Playing Second Fiddle
I recall a conversation with an older saint whom I had learned to respect and admire. Close to retirement, I sat with him in his office where he was an executive in a successful company. Our discussion was about leadership, and specifically how to be a leader when you’re not actually in charge. The main comment I remember from him that day was, “Mark, maybe you should be the one to write a book about leading from behind, or leading as a second in command. It could be titled, Playing Second Fiddle.”
The reference is to the violinist that sits next to the Concert Master in an orchestra. He or she sits in the second chair, since the first chair is inhabited by the Concert Master who in many ways is a key leader of the orchestra. What many people don’t realize is that this violinist in the second chair must be an amazing musician that is often called upon to fill the shoes of the Concert Master in a moment’s notice. And even in the regular workings of the orchestra the second chair plays a vital role within the structure of the organization.
Those of us who find ourselves in the role of planning and leading worship find ourselves in exactly this same position. Although we are not “in charge” of the overall organization, we are in a significant leadership position that requires unique abilities to both lead and follow simultaneously. Having been called by God to fill many positions of this type, I have found a number of important ideas that can help us as we seek to fulfill that calling.
First, we must remember that the primary nature of the church is spiritual and that Christ is the head of the body, rather than the pastor or the board (Colossians 1:18). With Christ as the head, God has placed members of the body in specific places for His purposes (1 Corinthians 12:18). In the optimal situation the leadership in the church moves and flows with this giftedness so that those with the gifts are leading in those areas of service.
I have worked with many pastors over the years, both as a staff person and as a consultant, and their gifts and abilities have differed widely. Many have the heart of a shepherd and enjoy nothing more than knowing the sheep, talking with them and caring for them. Others are more focused on delivering well-crafted sermons that spring from hours in the study. Still others are more about vision-casting and growth of the congregation.
And that leads to the second point – the pastor does not have all of the gifts. In fact, your gifts are needed to supplement and come alongside the pastor so that God’s vision and planning for the body of Christ can be fulfilled. This is the basis for what Paul teaches regarding the functioning of the body (Romans 12; 1 Corinthians 12; Ephesians 4). As we develop our gifts for service, God begins to put the pieces together like a giant puzzle. There are specific pieces for specific places, just as He determined. As we work together in this way we will see the beauty of God’s plan come to fruition.
That being said, you might think that I am undermining the leadership or authority of the pastor. I do not intend to do so, and I encourage you to read Bob Kauflin’s articles on pastoral relationships that have many thoughtful pieces of advice for those who are leading under the authority of another pastor (“Who’s in Charge Here” and “How Do I support My Pastor When we Disagree?”). It’s obviously important to recognize a certain hierarchy of authority, since this is a concept that Paul notes is built into creation itself (1 Corinthians 11:3). It is also clear in the exercise of spiritual authority in many of the stories from the early church, such as we see when the Apostles appoint deacons to help with the care of the Christian community (Acts 6:1-6).
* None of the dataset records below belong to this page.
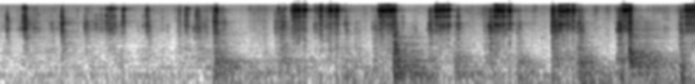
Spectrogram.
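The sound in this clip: A ratchet wrench tightens a bolt on a roll-up cover, its dry mechanical clicks coming in many quick bursts that grow somewhat louder toward the end, with no talk.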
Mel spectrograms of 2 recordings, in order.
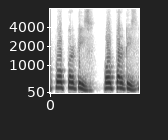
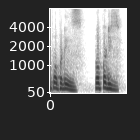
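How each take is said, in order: First: properties drawn out syllable by syllable; over-stretched word. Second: properties said short and quick; quick delivery. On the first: Teacher showing how not to stretch a word, properties drawn out. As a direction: drag out each syllable of properties. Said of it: "word को इतना नहीं खींचना है". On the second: Teacher showing quick word delivery, properties said fast. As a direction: get through properties quickly, no stretching. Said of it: "जल्दी से उसको deliver कर देना है". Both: Shown as a demonstration.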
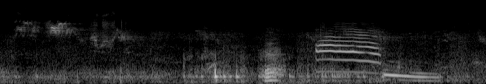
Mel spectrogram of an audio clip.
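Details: Stray cats emerging from green grass and approaching a person for food; after rustling and a few soft thumps, one clear drawn-out meow, harmonic-rich and falling in pitch toward the end, with a man speaking briefly.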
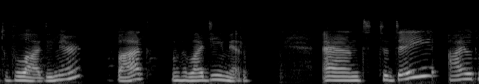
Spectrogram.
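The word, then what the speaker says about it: Владимир: And I would like to start from the name that in English you pronounce as Vladimir.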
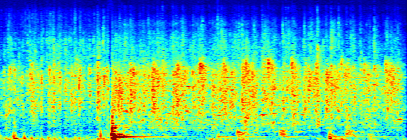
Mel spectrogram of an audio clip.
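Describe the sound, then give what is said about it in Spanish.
Steady audience applause welcoming a speaker at a university lecture course. The dense clapping holds at an even level throughout, with a few low thumps underneath. “Lo recibimos con un fuerte aplauso.”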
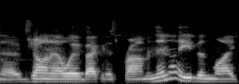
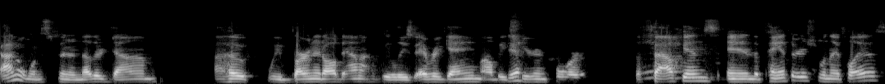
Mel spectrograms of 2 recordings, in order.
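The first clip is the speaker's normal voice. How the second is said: usual speaking voice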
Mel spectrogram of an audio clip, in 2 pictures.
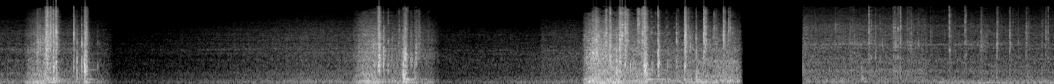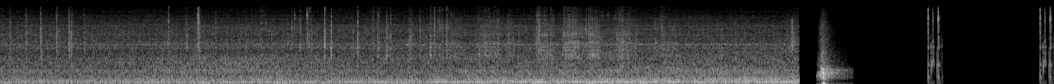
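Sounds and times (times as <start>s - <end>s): car engine idling: 0.0s - 3.6s, 4.4s - 5.8s, 8.0s - 18.5s.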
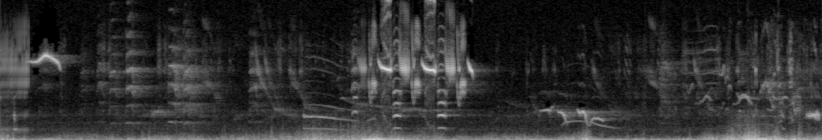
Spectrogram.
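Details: ['Spotless starling singing in front of the camera in Cabañeros National Park, answered by others, imitating orioles, kites and other birds. Scattered whistles give way to a loud rattling burst of high notes, then quieter slurred whistles.']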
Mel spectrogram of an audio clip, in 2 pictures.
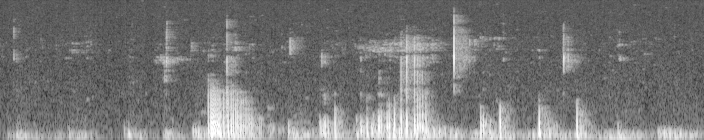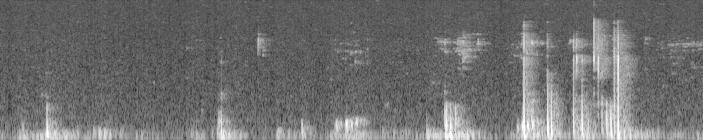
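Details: Male house cat grooming on a bed in the morning after a night's sleep, sitting up and licking his fur clean. Moist clicking lick sounds come in short bursts, with soft low thumps and brief sharp ticks between them in a quiet small room.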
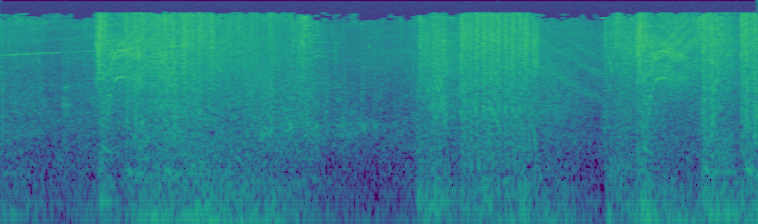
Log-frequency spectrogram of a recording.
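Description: Explosions boom loudly with deep rumbling.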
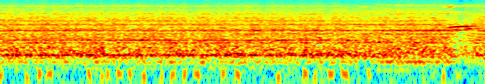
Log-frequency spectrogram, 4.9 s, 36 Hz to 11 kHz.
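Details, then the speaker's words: Tormach PCNC1100 mill, new spindle with new bearings just installed replacing a 3-year-old one that howled/whined, running at low RPM: smooth, even whir with no howl, rising whine or knocks; spindle sounds healthy. "I just turned it on for the first time and I kind kind of forget how bad the last one sounded but this sounds beautiful"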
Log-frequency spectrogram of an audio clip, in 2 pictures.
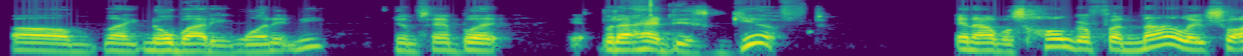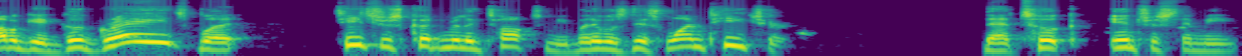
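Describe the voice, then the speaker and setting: Interview guest, man, slightly high voice, dry close sound, fast animated storyteller. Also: no room sound. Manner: quick, emphatic, acts out quoted voices. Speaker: interview guest, gospel artist. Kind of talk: candid storytelling.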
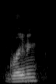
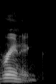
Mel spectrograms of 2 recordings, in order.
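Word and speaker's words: Groening: the reason why I grining yeah it's pronounced graining sorry you're um Matt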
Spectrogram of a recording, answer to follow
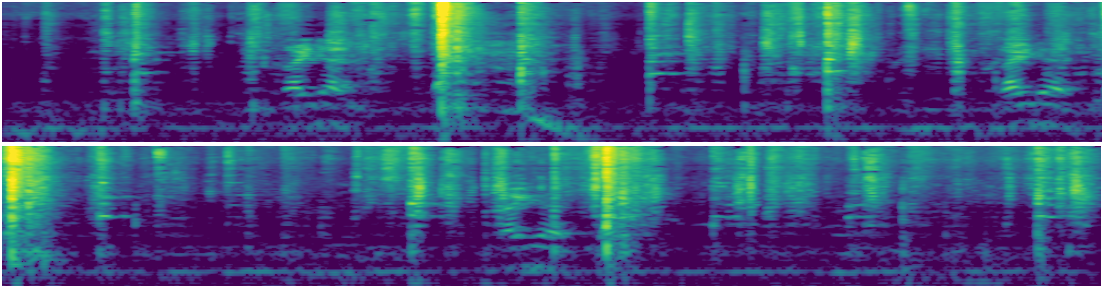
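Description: Badminton rackets striking a shuttlecock during a doubles rally: three sharp, loud hits about three seconds apart, with smaller taps and clicks between them.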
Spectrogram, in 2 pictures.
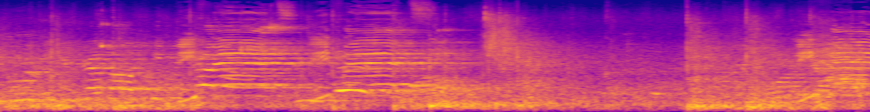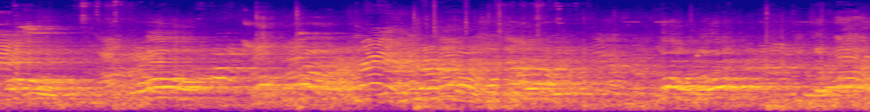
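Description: Spectators talk and cheer in an echoing gym.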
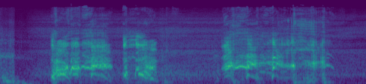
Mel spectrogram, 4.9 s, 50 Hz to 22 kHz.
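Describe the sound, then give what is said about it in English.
Two bouts of harsh, raspy coughing in a recording broadcast by the BBC 92 years ago, separated by a brief pause, each a rapid run of hacking coughs with a strained, wheezy, half-voiced edge. “Let us hear the cough again.”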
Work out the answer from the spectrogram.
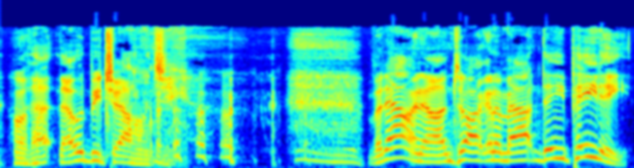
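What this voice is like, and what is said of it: Put-on Australian accent. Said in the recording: “exclusively in an Australian accent ... this is an excuse for me to do my accents”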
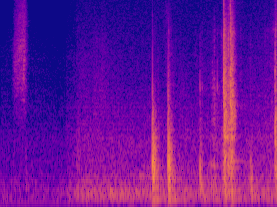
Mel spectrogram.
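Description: Two quick knocks on a camper van door at night, followed by a rattling clunk and scrape as the door is opened, fairly quiet, with no voices.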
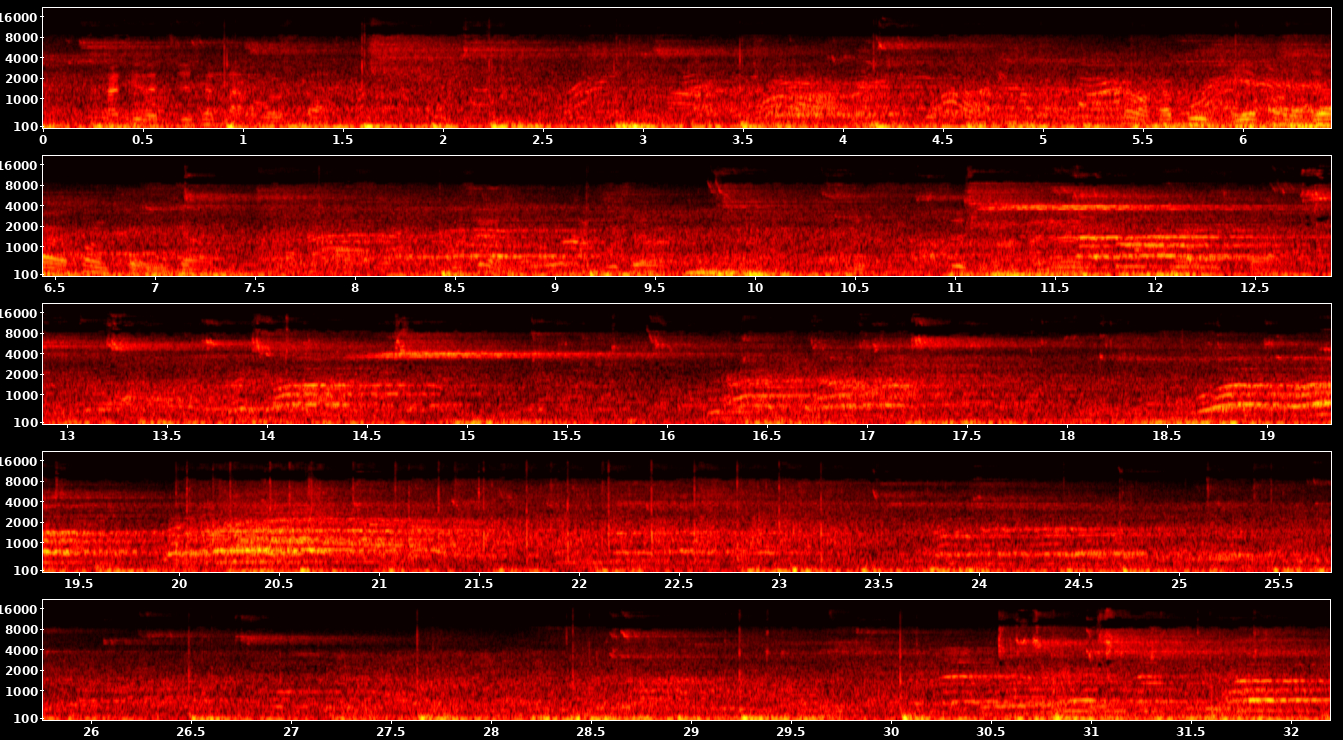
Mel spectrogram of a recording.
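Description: Basketball bouncing on a hardwood gym floor during live play, repeated dribbles echoing in a large hall, with players calling out to one another.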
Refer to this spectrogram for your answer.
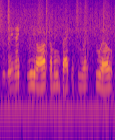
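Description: A ham radio operator coming back on a call, clipped and businesslike. He speaks quickly in a flat tone. He sounds distant, like an old over-the-air transmission with faint hiss. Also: fairly high pitch, dull audio. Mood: brisk. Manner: clipped call-sign reply. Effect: ham radio reply from a distant station.

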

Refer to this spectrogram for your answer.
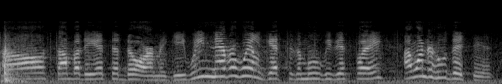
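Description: A performer playing a patient, gently teasing wife in a 1940s radio comedy, vintage broadcast sound. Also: male voice, very high voice, expressive, a little fast, dull audio, a little hiss or hum, heavily acted. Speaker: comedy co-lead.

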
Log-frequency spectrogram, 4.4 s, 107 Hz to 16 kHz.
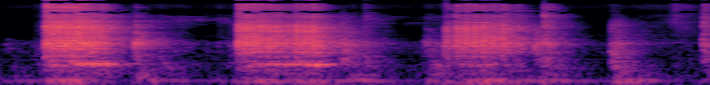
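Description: Ratchet on the warp beam of a 48-inch rigid heddle loom clicking as the beam is wound on, in four bursts of clicking a little over a second apart, one per turn of the handle.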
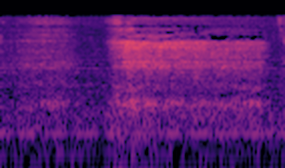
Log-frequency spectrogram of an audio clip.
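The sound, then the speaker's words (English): A single slow, drawn-out breath taken together with another person, a soft airy hiss that swells and holds for well over a second before fading. “Slow, long breath together.”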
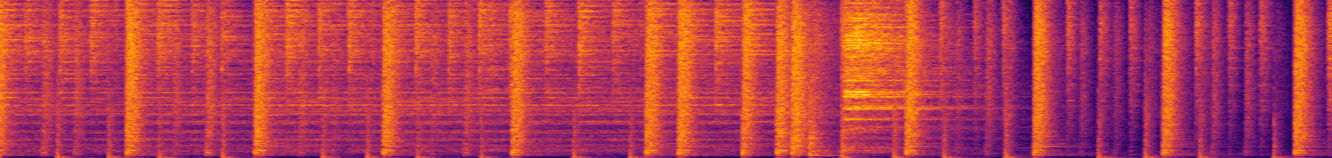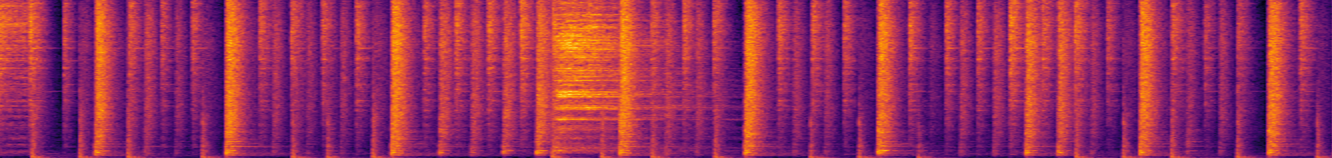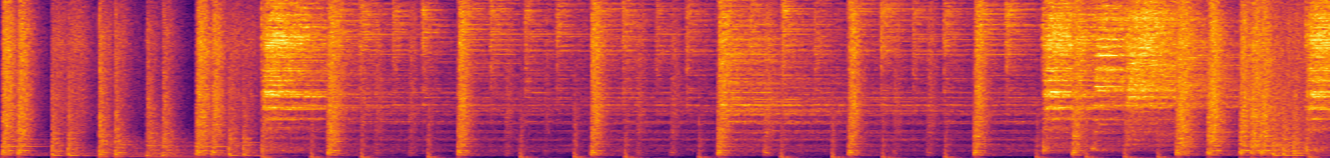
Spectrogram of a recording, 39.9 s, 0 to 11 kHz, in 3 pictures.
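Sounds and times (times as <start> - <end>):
drum kit groove: 0.0 - 39.9.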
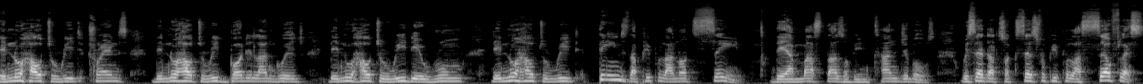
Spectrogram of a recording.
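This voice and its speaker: A man speaks in a fairly high pitch with a dark, mellow tone, somewhat breathy, and ordinary pitch variation. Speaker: motivational teacher. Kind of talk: motivational lecture. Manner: fast.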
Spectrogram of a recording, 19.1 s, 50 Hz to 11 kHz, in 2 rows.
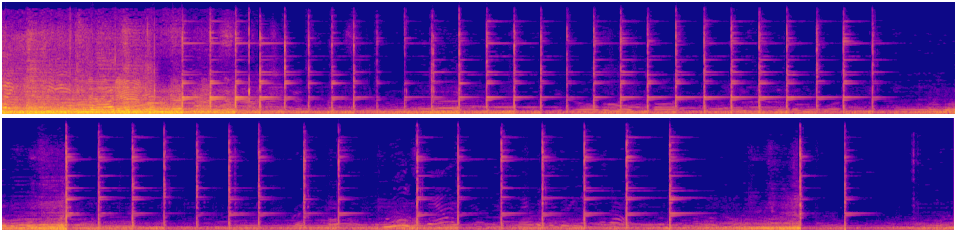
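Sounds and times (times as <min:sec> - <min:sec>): hammer striking anvil: 0:01.7 - 0:09.0, 0:10.1 - 0:16.7, 0:17.5 - 0:18.2.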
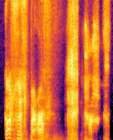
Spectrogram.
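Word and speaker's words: Gostisbehere: No, it's very easy to say. It's Shayne. Look, repeat after me. Ready? Shayne Gostersbrehere.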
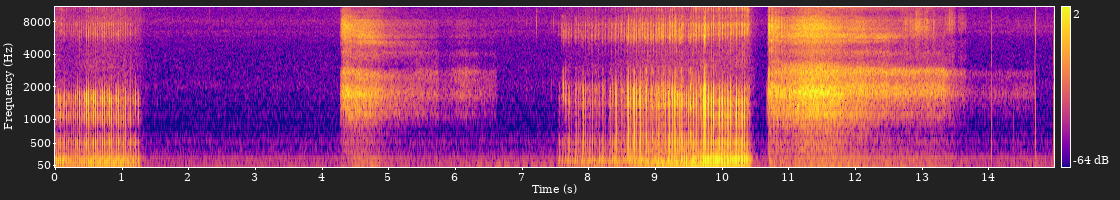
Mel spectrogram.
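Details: Boxer dog sleeping, with loud, rattling snores and snorts about 16 breaths per minute, separated by quiet pauses: snoring.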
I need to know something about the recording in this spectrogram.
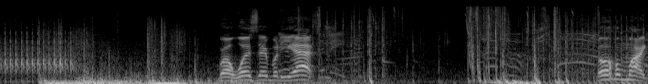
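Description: Gunfire and explosions rumble from a video game.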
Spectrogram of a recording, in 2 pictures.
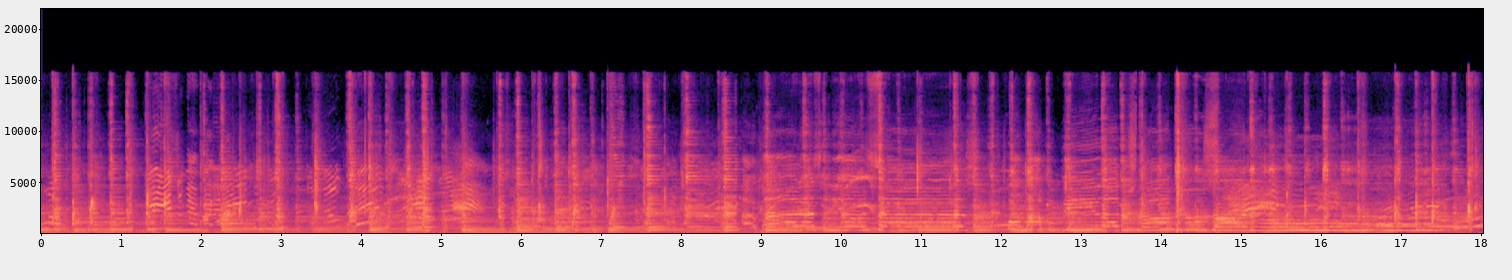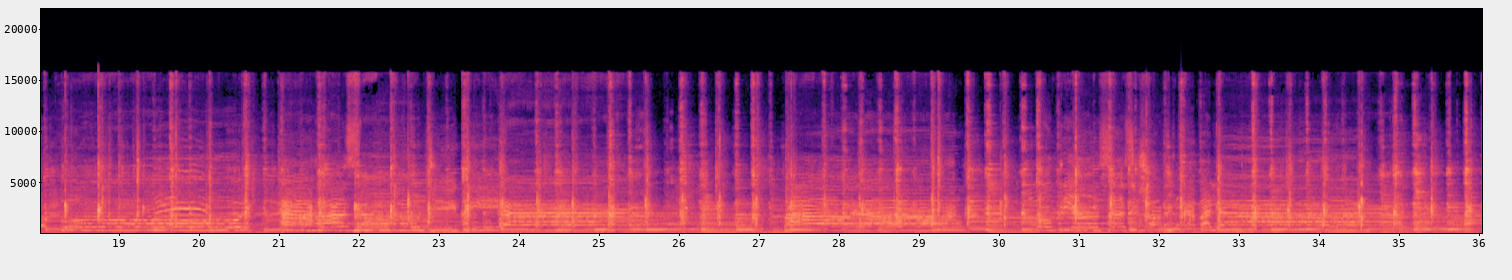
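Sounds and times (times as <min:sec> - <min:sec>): acoustic guitar: 0:00.0 - 0:36.0
girl singing into a microphone: 0:08.6 - 0:17.3, 0:18.1 - 0:25.7, 0:27.3 - 0:35.1.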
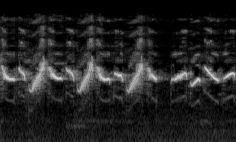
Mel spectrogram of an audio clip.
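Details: Chinese hwamei singing in a contest-style morning voice-training session: loud, clear whistled phrases sweeping up and down, repeated in quick rolling series with a short pause before softer ending notes.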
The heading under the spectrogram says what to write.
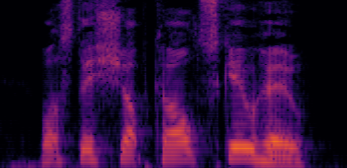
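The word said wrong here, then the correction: Schuh: Apparently, this shop is known as Shoe, but it's not spelled like that.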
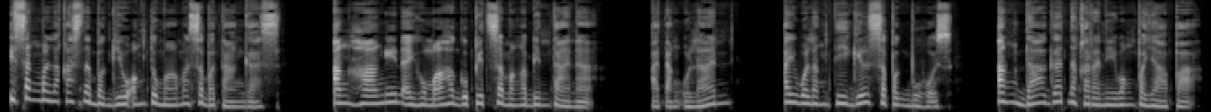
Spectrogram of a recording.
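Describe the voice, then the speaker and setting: This audiobook narrator is a woman with a Filipino accent reading from a scripted romance story. She speaks in a fairly low, darkish voice, captured dry and at studio quality.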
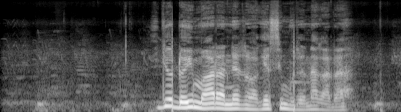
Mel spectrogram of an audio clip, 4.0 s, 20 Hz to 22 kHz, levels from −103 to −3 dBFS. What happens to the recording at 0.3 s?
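Nothing goes wrong at 0.3 s; the speech there is intact, with no dropout, click or distortion at that moment.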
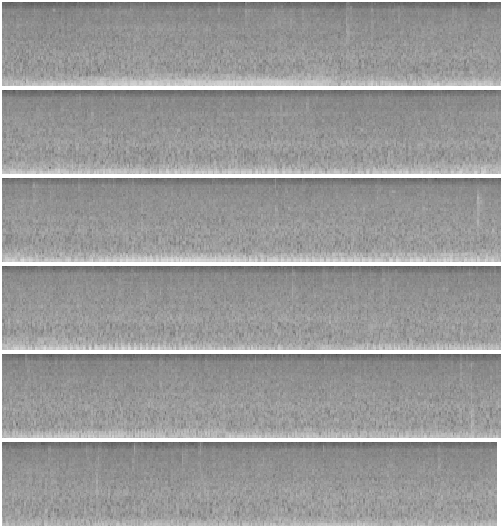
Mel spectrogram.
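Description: Heavy rain pouring steadily onto a paved road, with cars and a light truck driving past through the water, their engines rising and fading as they go by. The loudest pass comes a little over ten seconds in.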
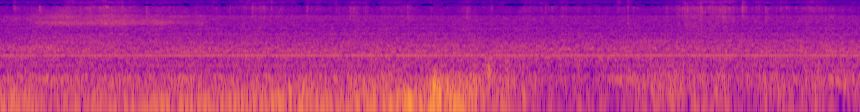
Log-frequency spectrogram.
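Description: Steady electrical hum of two held tones from a BP Pulse rapid charger running its pre-charge safety checks, over wind rumbling on the microphone. A brief low thump comes about three seconds in.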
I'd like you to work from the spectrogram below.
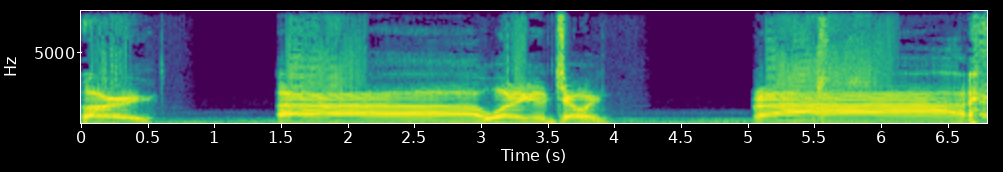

A third point, which is often overlooked, is that each local congregation takes on the personality of the pastor that is leading it. In other words, as the pastor teaches and leads the people of a local church, that organization begins to reflect the particular traits of that pastor. Is that pastor focused on caring and really interested in knowing people deeply? There you will find a congregation of caring and loving people. Is that pastor intent on teaching solid doctrine and theology as a foundation for the Christian life? There you will find a congregation of theologically astute people. Does the pastor have a strong, outgoing persona – or a contrite and gentle one? The congregation will reflect those as well.
I’m not suggesting that a “caring” church has no deep theology. Nor that a congregation who knows theology does not care for people. I’m simply noting that the personal traits of the leader will rub off on the entire organization, and as a result will reflect those traits on a larger scale. This reality means that we can see how a church will behave, and as those coming alongside a pastor we have the opportunity to know how we might fit into that ministry. Rather than fighting against these trends, we will be better able to adapt to them as time goes on.
When we really think about it, each and every leader in the church is important and our ability to lead – even from second chair – is vital to the effectiveness of the church in the proclaiming of truth and the gospel. Although we often refer to the church as an organization, or a team, God compares it an organism when He calls it a body. It lives and moves and breathes and grows from day to day and year to year. May we enjoy our contribution in that living organism no matter what part we might play – even if it’s second chair!
(Original Post on February 27, 2013 at the Worldview Church: http://www.worldviewchurch.org/worshiparts/articles/17632-playing-second-fiddle)